After being in rumors all week about potential trade packages with the Orlando Magic, the Boston Celtics have indeed traded for Evan Fournier, per ESPN's Adrian Wojnarowski, with Boston sending Jeff Teague and two second-round picks back to Orlando, all of which was confirmed by The Athletic. Teague is not expected to report to Orlando and will receive a buyout from the Magic allowing him to become an unrestricted free agent.
Let's grade the trade on both sides of the deal.
- Two second-round picks
Magic trade grade: B
This is the footnote on the massive Orlando selloff that saw Vucevic routed to Chicago and Gordon to Denver. There was a lot of talk about Fournier being included as part of a bigger deal coupled with one of those two, but once he became the sole player in the deal, Orlando was not going to get a first-round pick or a current player of value for the 28-year-old Fournier, who's on an expiring contract.
The key in doing the deal with Boston is the $28.2 million Gordon Hayward traded player exception that allowed it to absorb Fournier's full $17 million salary, which is to say the Magic didn't have to take any money back. Had they traded Fournier to a team without a TPE at its disposal, Fournier's money would've had to be matched and perhaps that would've meant taking back a contract not set to expire. The run would be if another team was offering better draft picks but with a bad contract attached. We don't know that.
Either way, Orlando now has a $17 million TPE to use this offseason, when it will also have cap room. Or the Magic could operate as an over-the-cap team and simply trade into Fournier's TPE while preserving flexibility for future offseasons as what is sure to be a pretty lengthy rebuild finally commences. Once Fournier wasn't part of a bigger package, the key for Orlando was getting off his deal and activating the TPE. It did that. It's not a home run by any stretch, but mission accomplished.
Celtics trade grade: B+
It's not the big package Celtics fans might've been hoping for. It doesn't include Aaron Gordon or Nikola Vucevic, the latter of whom was traded to Chicago earlier. But Fournier is a legit knock-down shooter who will support Boston's plethora of one-on-one creation with spacing while generating his own offense as well.
Seeing a lot of "whatever" about Evan Fournier from some Celtics fans.— Keith Smith (@KeithSmithNBA) March 25, 2021
19.7 PPG on 46/39/80 splits isn't whatever.
No it's not ideal that he's an expiring contract, but this trade helps Boston's rotation a lot.

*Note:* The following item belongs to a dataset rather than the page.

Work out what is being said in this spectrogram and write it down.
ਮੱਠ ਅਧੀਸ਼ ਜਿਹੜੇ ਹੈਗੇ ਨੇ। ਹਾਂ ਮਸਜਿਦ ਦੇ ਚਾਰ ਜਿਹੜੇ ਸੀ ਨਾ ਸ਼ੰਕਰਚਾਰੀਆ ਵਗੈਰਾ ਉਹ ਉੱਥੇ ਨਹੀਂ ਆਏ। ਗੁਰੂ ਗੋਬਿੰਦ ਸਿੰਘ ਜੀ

Chances are, Fournier will come off the bench for Boston, bolstering its second unit that is extremely short on shooting and playmaking while offering Brad Stevens another closing option in what could become a pretty nasty small-ball five of Kemba Walker, Jayson Tatum, Jaylen Brown, Fournier and Marcus Smart. Flip out Walker for Robert Williams or Moe Wagner, and that's still a tough lineup to guard.
Evan Fournier has made 73 3-pointers this season. The Celtics entire bench has hit 178.— Jay King (@ByJayKing) March 25, 2021
Fournier is not as good as Gordon Hayward was supposed to be for Boston, but he's a close enough stand-in for the Celtics' needs in the immediacy as they try to jolt their way back into at least conference-finals contention. They, unfortunately, don't create a lot of good looks via ball and player movement, so if you're going to rely on guys making tough shots off individual creation or one-pass actions, you might as well load up on scorers who can make the most of those opportunities.
Fournier is a free agent this summer, so he could be a rental. If he is, Boston didn't give up much for him in the way of picks, but something tells me Danny Ainge sees Fournier as a long-term fit. John Hollinger of The Athletic floated the possibility of Boston extending Fournier's deal right now and not letting it get to free agency, while also proposing the idea that Boston could send an actual player to the Magic to avoid going over the luxury-tax line. If that happens, which seems likely, it's an even better deal for the Celtics.
As it stands, the Celtics absorb Fournier's full $17 million contract for this season into the $28.2 million traded player exception they had from the Gordon Hayward sign-and-trade with Charlotte this past offseason. In other words, the Celtics give up no players, add no money to their books (assuming they can wiggle under the tax line), retain $10.2 million of the Hayward exception to use this offseason, and still end up with a 20-point scorer/knock-down shooter in Fournier along with his Bird rights should they have to re-sign him as an over-the-cap team this summer.
All for two pretty insignificant second-rounders. Again, it's not a blockbuster deal. Fournier doesn't significantly change the Celtics' high-level equation (I'm still trying to figure out why they didn't jump all over Myles Turner if there was even an inkling of an opening to move Hayward to Indiana before he chose Charlotte), and as such, there's a bit of a letdown that this is the deal that ends up consuming almost two-thirds of the Hayward TPE. We all would've loved to see Fournier come to Boston as part of a package that included Gordon or Vucevic, both of which were rumored. Still, all that said, getting Fournier for what they gave up is a good, solid deal that fills real needs.